This is a coffin of a dead 7 year old girl who was attempted to be raped and was finally killed by her uncle, and whose body was strategically buried by the man inside a church compound. No, this is not a village in North India or any other place in which public and private life is popularly designated as “violently patriarchal.” This is the Khasi Jaintia Hills in Meghalaya, often hitting national and international headlines for fake and catchy narratives like “women’s empowerment ” and “gender equality.”
Khasi-Jaintia matriliny needs to be understood simply as a system, with its own merits and demerits, and instead of basking under the pride of a community perceived as “progressive” in the larger patrilineal world, Khasis and Jaintias need to urgently take a closer look at their own misogynistic selves and the various patriarchal realities embedded in the very flesh of their cultures, domestic spaces, political structures et al.

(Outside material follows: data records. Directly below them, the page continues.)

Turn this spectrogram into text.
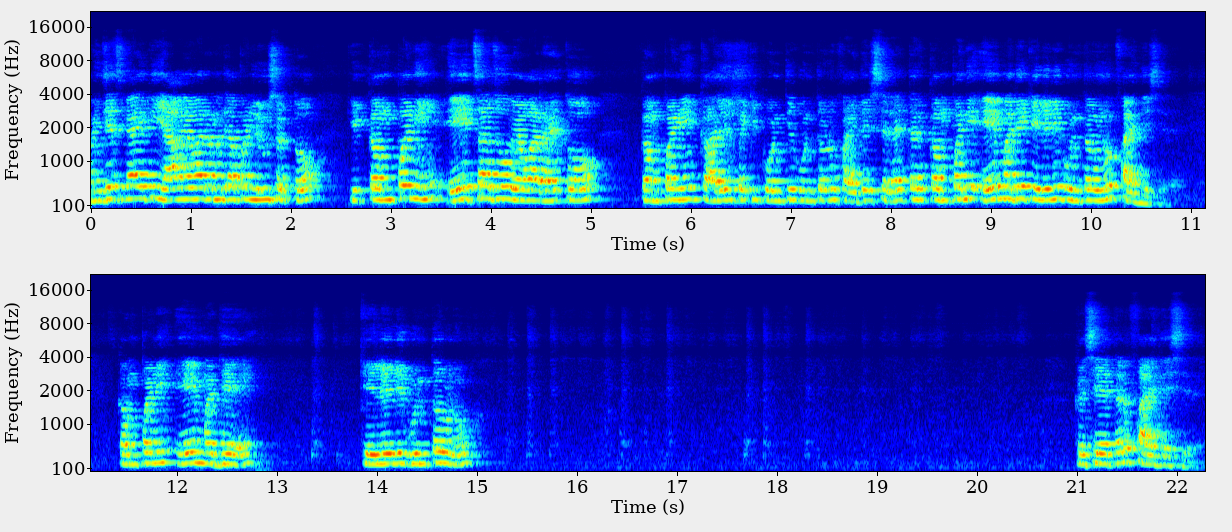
म्हणजेच काय की या व्यवहारामध्ये आपण लिहू शकतो की कंपनी ए चा जो व्यवहार आहे तो कंपनी खालीलपैकी कोणती गुंतवणूक फायदेशीर आहे? तर कंपनी ए मध्ये केलेली गुंतवणूक फायदेशीर आहे. कंपनी ए मध्ये केलेली गुंतवणूक कशी आहे तर फायदेशीर आहे.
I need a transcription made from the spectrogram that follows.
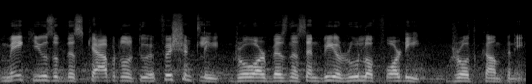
make use of this capital to efficiently grow our business and be a rule of 40 growth company.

This case in fact, forces us to locate the violence in our own backyard and our own homes- spaces which to many Khasis symbolise an almost divine-like kind of sanctity and purity. The abundance of such cases of violence against women and children in the past few years around the state thrusts us into a nightmare reality, finally pulling out into the open all the secrets which we Khasis love to hide so much, and thank god for that! It is time we talk freely and sincerely about sex, masculinity, and power as independent categories as well as in their interconnectedness, and how they manifest within this matrilineal world which is trying to survive amidst the restructuring of lives by global capitalism and neoliberal policies, amidst the marriage between Khasi conservatism and Christianity, amidst decades of failing governments, and amidst the trauma of colonial and neocolonial subjection.
Moreover, it is truly sickening that cases like these do not trigger any public outrage, simply because they are incidents that happen outside Shillong. The urban privilege of Shillong people, who only act in self interest, numbs them to the point of selective humanity. Soon this case, like many others, would be dismissed by the collective conscience of Shillong as symptomatic of “rural barbarianism”. Let us not forget that sexual violence is an epidemic that also thrives within the city, in households, within universities and colleges, and of course the many great edifices of the Meghalaya Government.
This post is not a nostalgic cry for some sanitized past because there was none; this post is to have us shiver at the knowledge of our own failures, our complacency and our own historical identity as a patriarchal matrilineal society, divided deeply by class and motivated heavily by a fragmented and self-centred sense of moralism.
So please, stop pointing your fingers and daggers towards people who cross your borders, people who “do not” belong to these precious hills, people who are not part of your homes, because all of our faults and all of our sins are written in the blood of this 7 year old girl.